Secretion of the Notch-1 Aβ-like peptide during Notch signaling
J Biol Chem 281(12): 7890-8
|Type of Publication:||Journal Article|

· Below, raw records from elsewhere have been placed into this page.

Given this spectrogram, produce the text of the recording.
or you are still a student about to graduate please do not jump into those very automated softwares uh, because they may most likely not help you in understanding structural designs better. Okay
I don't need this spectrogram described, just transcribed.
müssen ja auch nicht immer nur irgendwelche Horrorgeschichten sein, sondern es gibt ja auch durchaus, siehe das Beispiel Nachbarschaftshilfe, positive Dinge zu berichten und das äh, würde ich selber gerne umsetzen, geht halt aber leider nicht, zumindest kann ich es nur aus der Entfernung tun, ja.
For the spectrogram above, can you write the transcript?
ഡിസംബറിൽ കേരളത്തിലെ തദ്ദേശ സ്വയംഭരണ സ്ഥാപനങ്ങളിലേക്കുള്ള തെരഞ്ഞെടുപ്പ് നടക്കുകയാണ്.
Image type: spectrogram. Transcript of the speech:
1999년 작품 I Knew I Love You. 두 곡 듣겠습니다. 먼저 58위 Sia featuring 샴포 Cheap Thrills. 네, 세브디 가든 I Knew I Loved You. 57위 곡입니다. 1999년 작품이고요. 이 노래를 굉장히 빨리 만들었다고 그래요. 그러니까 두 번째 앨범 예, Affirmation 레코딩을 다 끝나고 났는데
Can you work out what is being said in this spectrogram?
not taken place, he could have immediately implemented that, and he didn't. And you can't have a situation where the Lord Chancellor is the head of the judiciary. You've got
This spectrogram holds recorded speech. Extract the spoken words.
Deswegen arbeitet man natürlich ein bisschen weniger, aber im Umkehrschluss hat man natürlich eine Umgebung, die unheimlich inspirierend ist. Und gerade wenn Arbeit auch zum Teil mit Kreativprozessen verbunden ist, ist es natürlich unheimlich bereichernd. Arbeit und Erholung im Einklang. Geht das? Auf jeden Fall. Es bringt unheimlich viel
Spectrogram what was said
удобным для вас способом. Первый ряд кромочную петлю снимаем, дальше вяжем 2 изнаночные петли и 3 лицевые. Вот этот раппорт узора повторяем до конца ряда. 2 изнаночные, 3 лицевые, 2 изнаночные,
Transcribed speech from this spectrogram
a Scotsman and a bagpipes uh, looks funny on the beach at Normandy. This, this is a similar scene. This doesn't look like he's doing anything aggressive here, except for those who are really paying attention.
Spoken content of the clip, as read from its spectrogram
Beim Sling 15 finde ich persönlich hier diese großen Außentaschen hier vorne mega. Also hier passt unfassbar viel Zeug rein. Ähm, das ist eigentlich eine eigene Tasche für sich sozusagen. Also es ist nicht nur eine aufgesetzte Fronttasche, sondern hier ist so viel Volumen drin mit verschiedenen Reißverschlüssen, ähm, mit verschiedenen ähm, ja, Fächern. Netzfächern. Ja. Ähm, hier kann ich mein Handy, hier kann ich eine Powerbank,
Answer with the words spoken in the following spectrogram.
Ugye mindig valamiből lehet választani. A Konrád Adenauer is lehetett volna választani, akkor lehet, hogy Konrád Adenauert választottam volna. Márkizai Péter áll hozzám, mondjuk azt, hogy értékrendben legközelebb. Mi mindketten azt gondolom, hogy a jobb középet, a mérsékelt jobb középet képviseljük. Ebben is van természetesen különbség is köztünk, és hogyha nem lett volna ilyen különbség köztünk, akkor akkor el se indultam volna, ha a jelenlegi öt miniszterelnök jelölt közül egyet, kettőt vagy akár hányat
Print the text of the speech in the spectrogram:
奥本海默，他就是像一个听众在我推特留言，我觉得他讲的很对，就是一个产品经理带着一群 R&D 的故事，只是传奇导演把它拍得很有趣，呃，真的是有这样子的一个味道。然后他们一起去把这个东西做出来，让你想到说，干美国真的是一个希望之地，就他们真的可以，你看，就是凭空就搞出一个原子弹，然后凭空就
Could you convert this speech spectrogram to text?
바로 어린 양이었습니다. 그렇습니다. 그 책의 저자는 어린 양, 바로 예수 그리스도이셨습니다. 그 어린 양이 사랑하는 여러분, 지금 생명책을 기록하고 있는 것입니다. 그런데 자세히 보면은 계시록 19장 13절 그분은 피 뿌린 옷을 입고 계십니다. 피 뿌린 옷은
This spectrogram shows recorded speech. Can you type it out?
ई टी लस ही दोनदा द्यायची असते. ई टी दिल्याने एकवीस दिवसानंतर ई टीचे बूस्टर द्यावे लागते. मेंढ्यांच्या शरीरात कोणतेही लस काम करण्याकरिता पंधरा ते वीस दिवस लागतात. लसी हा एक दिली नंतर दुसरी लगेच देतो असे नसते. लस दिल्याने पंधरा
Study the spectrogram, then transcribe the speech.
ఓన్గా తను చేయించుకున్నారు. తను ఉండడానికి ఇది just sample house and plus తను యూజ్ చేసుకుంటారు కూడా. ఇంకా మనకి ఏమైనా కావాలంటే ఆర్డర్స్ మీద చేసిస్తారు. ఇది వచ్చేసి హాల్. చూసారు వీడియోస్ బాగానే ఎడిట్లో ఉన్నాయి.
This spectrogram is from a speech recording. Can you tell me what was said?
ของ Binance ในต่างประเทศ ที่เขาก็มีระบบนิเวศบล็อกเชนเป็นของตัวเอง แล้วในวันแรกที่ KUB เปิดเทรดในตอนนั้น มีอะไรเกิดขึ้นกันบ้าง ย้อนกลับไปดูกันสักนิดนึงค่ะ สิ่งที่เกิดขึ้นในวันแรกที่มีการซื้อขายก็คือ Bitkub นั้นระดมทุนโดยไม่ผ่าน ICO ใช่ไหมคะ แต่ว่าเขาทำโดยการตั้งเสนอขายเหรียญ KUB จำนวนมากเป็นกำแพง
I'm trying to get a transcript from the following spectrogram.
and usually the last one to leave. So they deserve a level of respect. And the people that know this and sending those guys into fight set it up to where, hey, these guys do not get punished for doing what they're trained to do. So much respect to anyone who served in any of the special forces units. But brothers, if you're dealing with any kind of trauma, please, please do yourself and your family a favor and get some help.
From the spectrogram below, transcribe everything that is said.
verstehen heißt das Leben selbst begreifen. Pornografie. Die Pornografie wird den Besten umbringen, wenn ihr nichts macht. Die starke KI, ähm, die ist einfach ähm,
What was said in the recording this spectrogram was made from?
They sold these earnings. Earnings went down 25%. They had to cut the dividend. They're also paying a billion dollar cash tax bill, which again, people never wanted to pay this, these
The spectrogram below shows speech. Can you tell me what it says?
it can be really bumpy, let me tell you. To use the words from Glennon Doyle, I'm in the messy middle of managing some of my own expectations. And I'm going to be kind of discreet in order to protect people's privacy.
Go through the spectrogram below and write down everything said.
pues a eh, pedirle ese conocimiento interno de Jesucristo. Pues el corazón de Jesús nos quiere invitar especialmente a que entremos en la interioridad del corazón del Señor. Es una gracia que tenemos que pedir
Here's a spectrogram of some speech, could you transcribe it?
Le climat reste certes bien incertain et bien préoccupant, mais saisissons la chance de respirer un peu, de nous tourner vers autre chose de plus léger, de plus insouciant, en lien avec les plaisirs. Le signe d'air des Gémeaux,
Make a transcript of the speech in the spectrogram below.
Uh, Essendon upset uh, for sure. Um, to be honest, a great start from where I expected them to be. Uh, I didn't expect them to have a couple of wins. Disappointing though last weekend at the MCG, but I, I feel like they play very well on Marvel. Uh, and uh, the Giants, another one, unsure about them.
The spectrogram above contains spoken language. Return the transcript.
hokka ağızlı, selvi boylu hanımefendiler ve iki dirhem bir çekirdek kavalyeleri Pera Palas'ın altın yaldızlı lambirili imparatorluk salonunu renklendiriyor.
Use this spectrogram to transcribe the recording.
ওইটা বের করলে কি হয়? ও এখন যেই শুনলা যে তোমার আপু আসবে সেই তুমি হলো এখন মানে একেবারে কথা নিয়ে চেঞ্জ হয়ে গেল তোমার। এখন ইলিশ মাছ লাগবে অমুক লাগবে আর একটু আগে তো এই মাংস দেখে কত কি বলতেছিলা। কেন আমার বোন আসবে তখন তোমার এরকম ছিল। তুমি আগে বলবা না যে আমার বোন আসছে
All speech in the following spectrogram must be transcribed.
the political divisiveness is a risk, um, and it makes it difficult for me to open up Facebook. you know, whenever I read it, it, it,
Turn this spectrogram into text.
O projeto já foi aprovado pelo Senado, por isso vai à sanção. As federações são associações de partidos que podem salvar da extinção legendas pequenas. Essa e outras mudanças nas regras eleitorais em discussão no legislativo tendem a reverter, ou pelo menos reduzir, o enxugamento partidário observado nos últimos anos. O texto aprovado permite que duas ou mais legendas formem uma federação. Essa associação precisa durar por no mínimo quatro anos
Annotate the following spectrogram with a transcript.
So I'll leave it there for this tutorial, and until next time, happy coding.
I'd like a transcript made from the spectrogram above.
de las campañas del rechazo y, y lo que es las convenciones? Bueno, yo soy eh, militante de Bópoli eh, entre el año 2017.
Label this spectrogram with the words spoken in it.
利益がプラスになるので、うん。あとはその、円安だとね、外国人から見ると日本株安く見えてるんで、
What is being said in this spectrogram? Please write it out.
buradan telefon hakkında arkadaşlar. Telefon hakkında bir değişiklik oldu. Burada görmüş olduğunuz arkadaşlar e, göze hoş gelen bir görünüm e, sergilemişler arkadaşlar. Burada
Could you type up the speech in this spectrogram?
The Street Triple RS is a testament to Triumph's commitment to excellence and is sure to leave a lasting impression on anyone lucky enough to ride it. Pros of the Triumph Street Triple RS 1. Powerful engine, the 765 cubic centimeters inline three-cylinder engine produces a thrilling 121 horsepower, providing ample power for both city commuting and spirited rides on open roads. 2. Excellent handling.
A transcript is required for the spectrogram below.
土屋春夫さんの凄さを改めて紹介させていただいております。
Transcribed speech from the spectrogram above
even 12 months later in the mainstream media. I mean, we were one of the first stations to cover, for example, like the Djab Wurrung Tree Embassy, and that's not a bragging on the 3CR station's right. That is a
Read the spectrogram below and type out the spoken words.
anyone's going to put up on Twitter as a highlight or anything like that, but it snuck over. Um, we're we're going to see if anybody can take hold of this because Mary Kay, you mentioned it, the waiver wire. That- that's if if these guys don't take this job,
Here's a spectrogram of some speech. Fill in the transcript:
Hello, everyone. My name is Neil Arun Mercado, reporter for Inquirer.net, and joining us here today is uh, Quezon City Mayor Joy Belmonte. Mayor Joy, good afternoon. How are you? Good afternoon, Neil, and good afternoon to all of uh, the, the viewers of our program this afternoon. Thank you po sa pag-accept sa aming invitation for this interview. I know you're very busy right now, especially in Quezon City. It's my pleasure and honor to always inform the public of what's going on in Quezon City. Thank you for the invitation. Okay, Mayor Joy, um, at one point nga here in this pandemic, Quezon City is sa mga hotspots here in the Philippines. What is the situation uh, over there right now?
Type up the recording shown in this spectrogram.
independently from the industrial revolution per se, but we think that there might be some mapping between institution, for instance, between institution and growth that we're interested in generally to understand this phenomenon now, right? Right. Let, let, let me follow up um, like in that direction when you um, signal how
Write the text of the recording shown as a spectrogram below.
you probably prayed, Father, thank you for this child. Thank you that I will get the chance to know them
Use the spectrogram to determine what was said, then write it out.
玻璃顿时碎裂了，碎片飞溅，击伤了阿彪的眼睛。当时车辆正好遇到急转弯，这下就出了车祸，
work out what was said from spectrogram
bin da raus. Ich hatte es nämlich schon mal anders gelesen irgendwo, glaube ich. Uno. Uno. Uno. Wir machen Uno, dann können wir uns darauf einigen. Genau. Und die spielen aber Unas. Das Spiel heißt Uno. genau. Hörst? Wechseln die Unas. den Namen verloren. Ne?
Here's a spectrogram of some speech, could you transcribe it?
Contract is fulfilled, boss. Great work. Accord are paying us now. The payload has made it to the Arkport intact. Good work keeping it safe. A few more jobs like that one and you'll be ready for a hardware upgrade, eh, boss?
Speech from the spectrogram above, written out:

The canonical pathway of Notch signaling is mediated by regulated intramembrane proteolysis (RIP). In the pathway, ligand binding results in sequential proteolysis of the Notch receptor, and presenilin (PS)-dependent intramembrane proteolysis at the interface between the membrane and cytosol liberates the Notch-1 intracellular domain (NICD), a transcription modifier. Because the degradation of the Notch-1 transmembrane domain is thought to require an additional cleavage near the middle of the transmembrane domain, extracellular small peptides (Notch-1 Aβ-like peptide (Nβ)) should be produced. Here we showed that Nβ species are indeed secreted during the process of Notch signaling. We identified mainly two distinct molecular species of novel Nβ, Nβ21 and C-terminally elongated Nβ25, which were produced in an approximately 5:1 ratio. This process is reminiscent of the production of Alzheimer disease-associated Aβ. PS pathogenic mutants increased the production of the longer species of Aβ (Aβ42) from β-amyloid protein precursor. We revealed that several Alzheimer disease mutants also cause a parallel increase in the secretion of the longer form of Nβ. Strikingly, chemicals that modify the Aβ42 level caused parallel changes in the Nβ25 level. These results demonstrated that the characteristics of C-terminal elongation of Nβ and Aβ are almost identical. In addition, because many other type 1 membrane-bound receptors release intracellular domains by PS-dependent intramembrane proteolysis, we suspect that the release of Aβ- or Nβ-like peptides is a common feature of the proteolysis during RIP signaling. We anticipate that this study will open the door to searches for markers of RIP signaling and surrogate markers for Aβ42 production.